- **About this exercise**
Would you retype exactly the lines below, from the one containing "I can't read" through the end of the entries, both ends included, but not the pictures?

[Dataset items]
*** Begin section ***

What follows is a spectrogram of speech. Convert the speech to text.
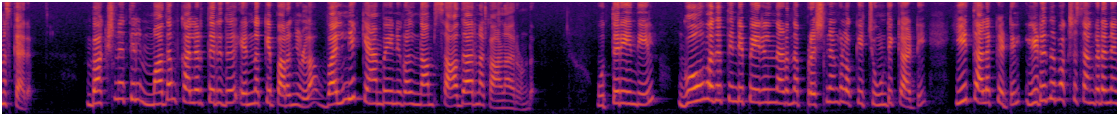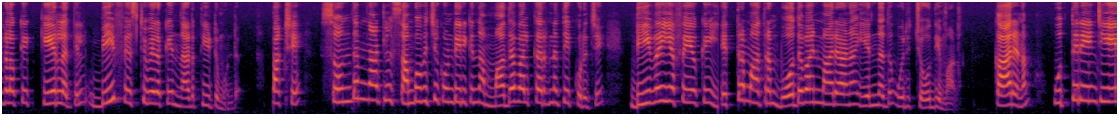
നമസ്കാരം. ഭക്ഷണത്തിൽ മതം കലർത്തരുത് എന്നൊക്കെ പറഞ്ഞുള്ള വലിയ ക്യാമ്പയിനുകൾ നാം സാധാരണ കാണാറുണ്ട്. ഉത്തരേന്ത്യയിൽ ഗോവധത്തിന്റെ പേരിൽ നടന്ന പ്രശ്നങ്ങളൊക്കെ ചൂണ്ടിക്കാട്ടി ഈ തലക്കെട്ടിൽ ഇടതുപക്ഷ സംഘടനകളൊക്കെ കേരളത്തിൽ ബീഫ് ഫെസ്റ്റിവലൊക്കെ നടത്തിയിട്ടുമുണ്ട്. പക്ഷേ സ്വന്തം നാട്ടിൽ സംഭവിച്ചു കൊണ്ടിരിക്കുന്ന മതവൽക്കരണത്തെക്കുറിച്ച് ഡിവൈഎഫ്ഐ ഒക്കെ എത്രമാത്രം ബോധവാന്മാരാണ് എന്നത് ഒരു ചോദ്യമാണ്. കാരണം ഉത്തരേന്ത്യയെ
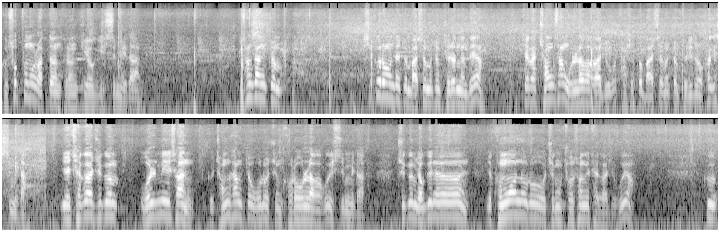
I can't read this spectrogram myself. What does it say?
그 소풍을 왔던 그런 기억이 있습니다. 상당히 좀 시끄러운데 좀 말씀을 좀 드렸는데요. 제가 정상 올라가 가지고 다시 또 말씀을 좀 드리도록 하겠습니다. 예, 제가 지금 월미산 그 정상 쪽으로 지금 걸어 올라가고 있습니다. 지금 여기는 공원으로 지금 조성이 돼 가지고요. 그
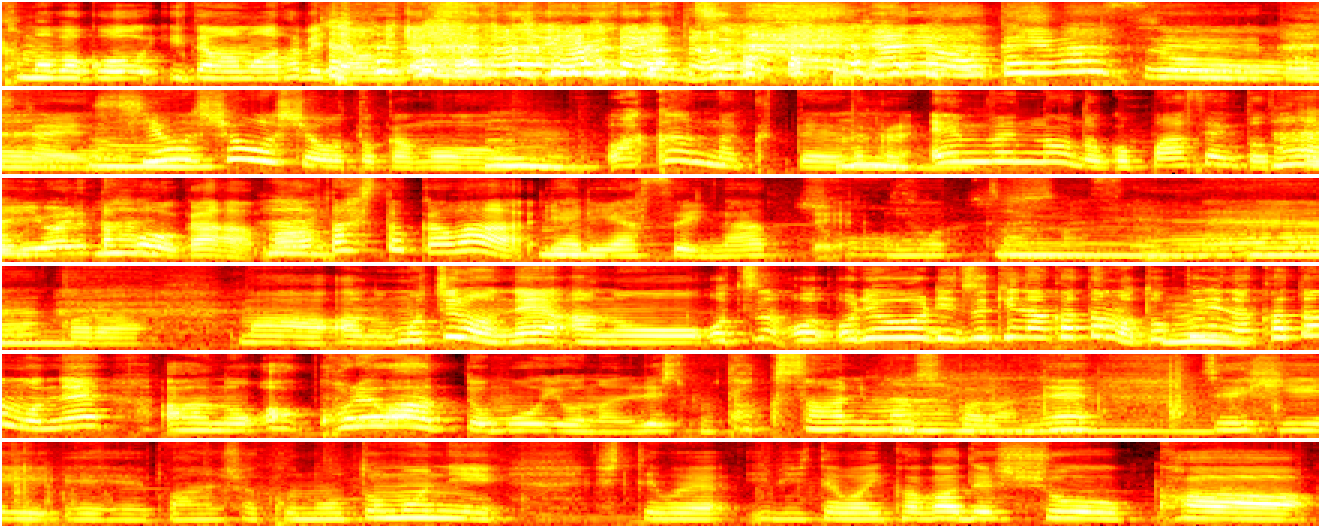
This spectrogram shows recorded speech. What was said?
かまぼこいたまま食べちゃおうみたいな いやでもわかります。確かにうん塩少々とかもうん。わかんなくて、うんだから塩分濃度5%って言われた方が、まあ私とかはやりやすいなって思っちゃいますよね。だからまああのもちろんねあのおつおお料理好きな方も得意な方もね、あのあこれはって思うようなレシピもたくさんありますからね、ぜひ、えー晩酌のお供にしてはいてはいかがでしょうか、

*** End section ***

- **Exercise solution**
I can't read this spectrogram myself. What does it say?
그 소풍을 왔던 그런 기억이 있습니다. 상당히 좀 시끄러운데 좀 말씀을 좀 드렸는데요. 제가 정상 올라가 가지고 다시 또 말씀을 좀 드리도록 하겠습니다. 예, 제가 지금 월미산 그 정상 쪽으로 지금 걸어 올라가고 있습니다. 지금 여기는 공원으로 지금 조성이 돼 가지고요. 그
This spectrogram shows recorded speech. What was said?
かまぼこいたまま食べちゃおうみたいな いやでもわかります。確かにうん塩少々とかもうん。わかんなくて、うんだから塩分濃度5%って言われた方が、まあ私とかはやりやすいなって思っちゃいますよね。だからまああのもちろんねあのおつおお料理好きな方も得意な方もね、あのあこれはって思うようなレシピもたくさんありますからね、ぜひ、えー晩酌のお供にしてはいてはいかがでしょうか、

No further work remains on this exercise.